Doug and Andrew made it through the night and were in good (enough) spirits. They had plenty of time, they had each other, they had 40 hurt loops done between the two of them (Andrew kicked in 4 of those). I sent them packing and again watched them cross the Makiki Stream and disappear into the trees and rocks and roots with fists over head like rock stars.
Behind them, pure grit showed up. A woman came in to DNF after her fourth loop because she missed the cut off time. She let me talk her into the fun run--only seven more miles to Paradise and it's an unofficial official 100k finish. She agreed and I refilled her stuff, got her some food, told her my name so she could cuss me with specificity while she was back out on the trail.
|Lady, I'm proud of you and hope you find it was a good choice to get back out there.|

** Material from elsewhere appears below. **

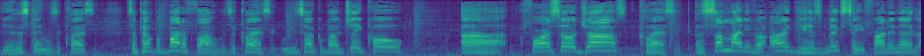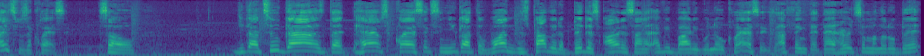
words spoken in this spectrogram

She stepped off for her last leg of HURT 2015 with her pacer and knowing full well those 7 hiked miles would ask of her pretty much everything she had left and maybe 5 hours in pain, pain, pain.
A couple more of my favorite HURT repeat offenders came through and all of them made me tear up as I watched them limp in, gather briefly and step off for LOOP 5, filthy, exhausted, pained, and with the pressure of a relentless clock. Starchy Grant, Alex Garcia, Mike Garrison, Ken "all day" Michal...congrats a thousand times over for stepping off for loops 1,2,3,4, and 5. You guys probably made me cry the hardest but everyone I watched go across that bridge for loop 5 reminded me why I fell in love with ultras in the first place.
Doug and Andrew made it back with hours to spare and it was excellent to have played a small part in getting them there. My proudest stroke of crewing was that I introduced them and they ran 100k together for Doug's third HURT 100 finish and Andrew's first.
Time elapsed at 6pm Hawaii Standard Time (that's 6 sharp not 6:02 Hawaii time) and 61 people finished this year's HURT 100.
Sixty or so other people made it to Hawaii, found the starting line, and found the combination of dumb luck and strange strength to not get to mile 100. It's a loop course so, in pure displacement terms, no one went anywhere anyway. It takes a little quantum physics to realize that a DNF is a win as it's also a shortcoming.
Thursday, November 20, 2014
I chose to use a hammock system as my tent with amazing down quilts that nicely compliment a hammock and make them usable all four seasons. Details and in depth reviews below.
Saturday, August 16, 2014
I chose a hammock system as my tent with amazing down quilts that nicely compliment my hammock and make it usable all four seasons. Details and in depth reviews below.
Friday, August 1, 2014
I rode my bike from Long Beach, Washington to Hampton, New Hampshire and had 20 miles by crow's flight until I hit the Atlantic Ocean. I stalled on that penultimate day and camped inland instead of making that hour and a half push to THE BEACH. I needed one night more to collect myself and to come to terms with the fact that I was going to see the ATLANTIC and end this ride.